  • 7
  • 10
  • 7
  • 6
  • 19
  • 3
  • 18
  • 8
  • 19
  • 7
  • 13
  • 20
  • 14
  • 6
  • 3
  • 19
  • 4
Dot plot from 0 to 25 by 1’s. Time in minutes. Beginning at 0, number of dots above each increment is 0, 1, 2, 5, 1, 1, 3, 8, 5, 2, 1, 0, 0, 4, 2, 0, 1, 2, 3, 5, 4, 0, 0, 0, 0, 0.


In a situation like this, it is helpful to represent the data graphically to better notice any patterns or other interesting features in the data. A dot plot can be used to see the shape and distribution of the data.

There were quite a few people that lost focus at around 3, 7, 13, and 19 minutes and nobody lost focus at 11, 12, or 15 minutes. Dot plots are useful when the data set is not too large and shows all of the individual values in the data set. In this example, a dot plot can easily show all the data. If the data set is very large (more than 100 values, for example) or if there are many different values that are not exactly the same, it may be hard to see all of the dots on a dot plot.

A histogram is another representation that shows the shape and distribution of the same data.

Histogram from 0 to 25 by 5’s. Time in minutes. Beginning at 0 up to but not including 5, height of bar at each interval is 9, 19, 7, 11, 4.

Most people lost focus between 5 and 10 minutes or between 15 and 20 minutes, while only 4 of the 50 people got distracted between 20 and 25 minutes. When creating histograms, each interval includes the number at the lower end of the interval but not the upper end. For example, the tallest bar displays values that are greater than or equal to 5 minutes but less than 10 minutes. In a histogram, values that are in an interval are grouped together. Although the individual values get lost with the grouping, a histogram can still show the shape of the distribution.

Here is a box plot that represents the same data.

Boxplot from 0 to 25 by 1’s. time in minutes. Whisker from 1 to 6. Box from 6 to 17 with a vertical line at 8. Whisker from 17 to 20.

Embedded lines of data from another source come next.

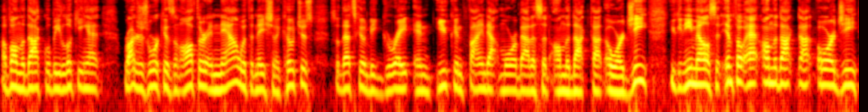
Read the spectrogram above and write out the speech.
of On the Dock. We'll be looking at Roger's work as an author and now with the Nation of Coaches. So that's going to be great. And you can find out more about us at onthedock.org. You can email us at info at onthedock.org.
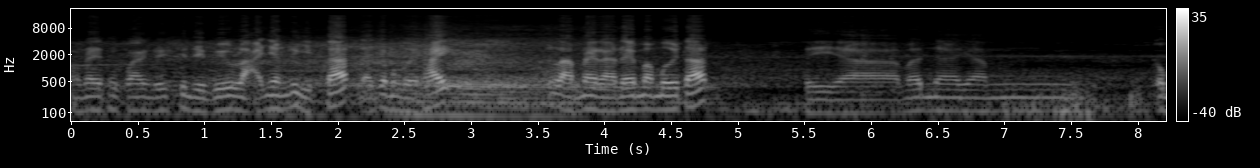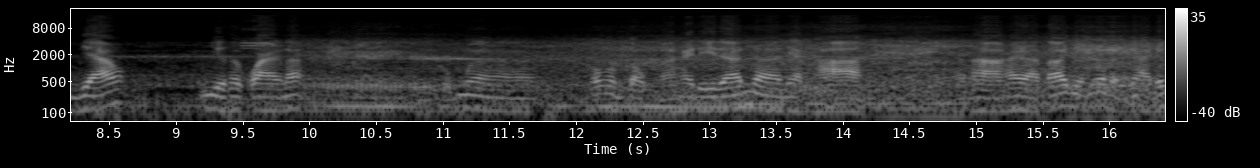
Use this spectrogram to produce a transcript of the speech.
Hôm nay thơ quan để xin review lại nhân cái dịp Tết để cho mọi người thấy. Tức là hôm nay là đêm 30 Tết thì à, bên à, công giáo cũng như thơ quan đó thì cũng à, có phong tục là hay đi đến à, nhà thờ nhà thờ hay là tới những cái tượng đài Đức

Box plots are created using the five-number summary. For a set of data, the five-number summary consists of these five statistics: the minimum value, the first quartile, the median, the third quartile, and the maximum value. These values split the data into four sections each representing approximately one-fourth of the data. The median of this data is indicated at 8 minutes and about 25% of the data falls in the short second quarter of the data between 6 and 8 minutes. Similarly, approximately one-fourth of the data is between 8 and 17 minutes. Like the histogram, the box plot does not show individual data values, but other features such as quartiles, range, and median are seen more easily. Dot plots, histograms, and box plots provide 3 different ways to look at the shape and distribution while highlighting different aspects of the data.

Glossary Entries

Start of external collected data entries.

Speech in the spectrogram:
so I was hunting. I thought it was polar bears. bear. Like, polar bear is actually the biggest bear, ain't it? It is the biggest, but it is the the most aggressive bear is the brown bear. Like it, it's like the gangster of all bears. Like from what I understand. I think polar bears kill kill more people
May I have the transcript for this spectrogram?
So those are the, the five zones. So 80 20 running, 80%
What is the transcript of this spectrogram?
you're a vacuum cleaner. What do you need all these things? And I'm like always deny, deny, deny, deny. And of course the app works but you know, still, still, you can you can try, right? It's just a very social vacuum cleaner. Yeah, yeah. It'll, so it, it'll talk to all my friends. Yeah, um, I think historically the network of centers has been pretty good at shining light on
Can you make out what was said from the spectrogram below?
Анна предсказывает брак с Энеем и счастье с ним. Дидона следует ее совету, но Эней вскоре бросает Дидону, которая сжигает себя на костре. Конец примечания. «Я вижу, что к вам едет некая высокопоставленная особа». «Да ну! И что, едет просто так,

  • categorical data

    Categorical data are data where the values are categories. For example, the breeds of 10 different dogs are categorical data. Another example is the colors of 100 different flowers.

  • distribution

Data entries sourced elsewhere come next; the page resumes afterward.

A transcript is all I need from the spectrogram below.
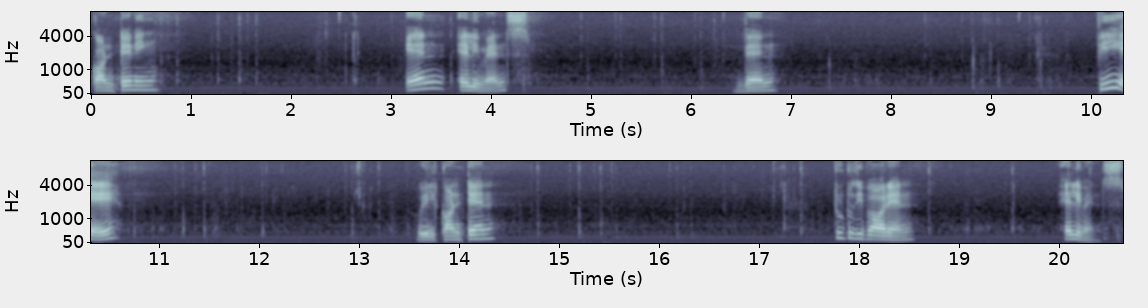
containing n elements then P A will contain 2 to the power n elements.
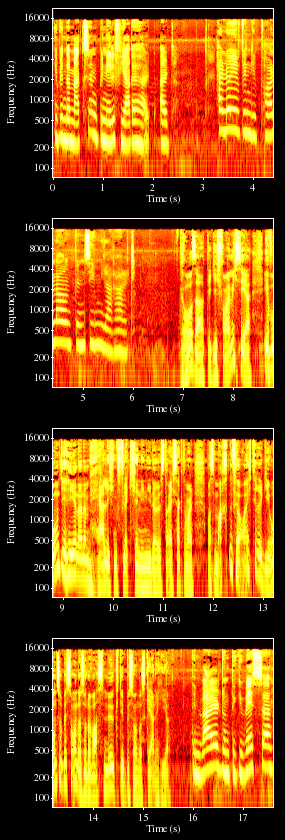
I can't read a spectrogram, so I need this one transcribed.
ich bin der Maxi und bin elf Jahre alt. Hallo, ich bin die Paula und bin sieben Jahre alt. Großartig, ich freue mich sehr. Ihr wohnt ja hier in einem herrlichen Fleckchen in Niederösterreich. Sagt mal, was macht denn für euch die Region so besonders oder was mögt ihr besonders gerne hier? Den Wald und die Gewässer.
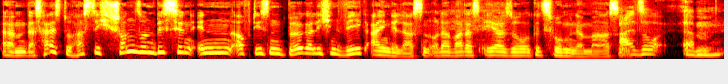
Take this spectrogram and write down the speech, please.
Ähm, das heißt, du hast dich schon so ein bisschen in, auf diesen bürgerlichen Weg eingelassen oder war das eher so gezwungenermaßen? Also ähm,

    For a numerical or categorical data set, the distribution tells you how many of each value or each category there are in the data set.

  • five-number summary

    The five-number summary of a data set consists of the minimum, the three quartiles, and the maximum. It is often indicated by a box plot like the one shown, where the minimum is 2, the three quartiles are 4, 4.5, and 6.5, and the maximum is 9.

  • non-statistical question

    A non-statistical question is a question which can be answered by a specific measurement or procedure where no variability is anticipated, for example:

    • How high is that building?
    • If I run at 2 meters per second, how long will it take me to run 100 meters?
  • numerical data

    Numerical data, also called measurement or quantitative data, are data where the values are numbers, measurements, or quantities. For example, the weights of 10 different dogs are numerical data.

  • statistical question

    A statistical question is a question that can only be answered by using data and where we expect the data to have variability, for example:

    • Who is the most popular musical artist at your school?
    • When do students in your class typically eat dinner?
    • Which classroom in your school has the most books?